“Since 2001 these plants have achieved an average capacity factor of over 90%, generating up to 807 TWh per year and accounting for about 20% of the total electricity generated,” the industry body explains. “The average capacity factor has risen from 50% in the early 1970s, to 70% in 1991, and it passed 90% in 2002, remaining at around this level since,” it adds. “In 2016 it was a record 92.5%, compared with wind 34.7% (EIA data). The industry invests about $7.5 billion per year in maintenance and upgrades of the plants.”
Yet despite the relatively strong position of nuclear energy in the world’s largest economy, locally generated electricity is still derived predominantly from power plants burning coal and natural gas, which together account for some 60% of the country’s electricity output. Even with an ever larger share for solar, wind and hydropower, especially in greener states such as New York and California, a large-scale low-carbon transition will need to entail a boost to nuclear energy output.
A way to do so would be to invest in small modular reactors (SMRs), which are cheaper to construct and can serve as reliable sources of low-carbon energy even away from large grid systems, which would obviate the need for upgrading grids in certain areas at great cost. In addition, a combination of renewables with nuclear could boost both the resilience and flexibility of energy generation in the country.

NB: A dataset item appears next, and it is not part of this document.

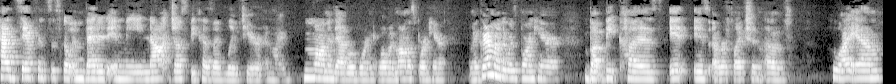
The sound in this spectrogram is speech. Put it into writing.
had San Francisco embedded in me, not just because I've lived here and my mom and dad were born, well, my mom was born here and my grandmother was born here, but because it is a reflection of who I am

“Currently, nuclear power plants tend to be operated as ‘baseload generation’ such that they are always producing electricity, which can sometimes lead to wasted electricity and poor economic incentives for the nuclear power plant,” Herrera Estrada explains. “However, nuclear reactors, particularly small modular reactors, can be operated in a more flexible manner such that they decrease generation when there is a lot of power generated by renewables and increase generation when there is higher electricity demand or fewer contributions from renewables. Changing the operation of nuclear power towards a more flexible model using smaller reactors may help improve the economic and financial landscape currently faced by the nuclear sector.”
Several U.S. companies are working on mini reactors in order to make them more cost-effective and scalable. Some of the latest small light-water modules can generate as much as 60 megawatts of electricity using a scaled-down version of pressurized water reactor technology. Smaller reactors are far more flexible than larger conventional reactors and can be scaled up or down, depending on local energy needs. If need be, a future power plant could theoretically house only a couple or up to a dozen of these smaller power modules.
SMRs parts can be premade and assembled in a factory and shipped to various locations, which can drastically reduce construction costs and the time it takes to get a new power plant up and running. Just as importantly, owing to their simpler, compact designs, SMRs can also be deployed to locations, such as isolated and sparsely populated areas, where larger nuclear power plants would not be feasible either for economic or geographical reasons. SMRs can also be employed to replace or repower ageing nuclear power plants or else to complement existing power plants.
“Increasing nuclear power generation does appear as an important and perhaps even necessary step in achieving a low-carbon energy sector within the next few decades,” Herrera Estrada says. “Decarbonizing the energy sector is a system-wide challenge that involves engineering, economics, and politics. When we think of an idea for decarbonizing the electricity sector, we need to consider it in relation to the system as a whole and also think of the associated economic and political landscaped that such an idea would face,” he elucidates.
“However,” he adds, “appropriate financing, economic incentives, and political capital will be necessary to expand the current nuclear energy capacity in the U.S.”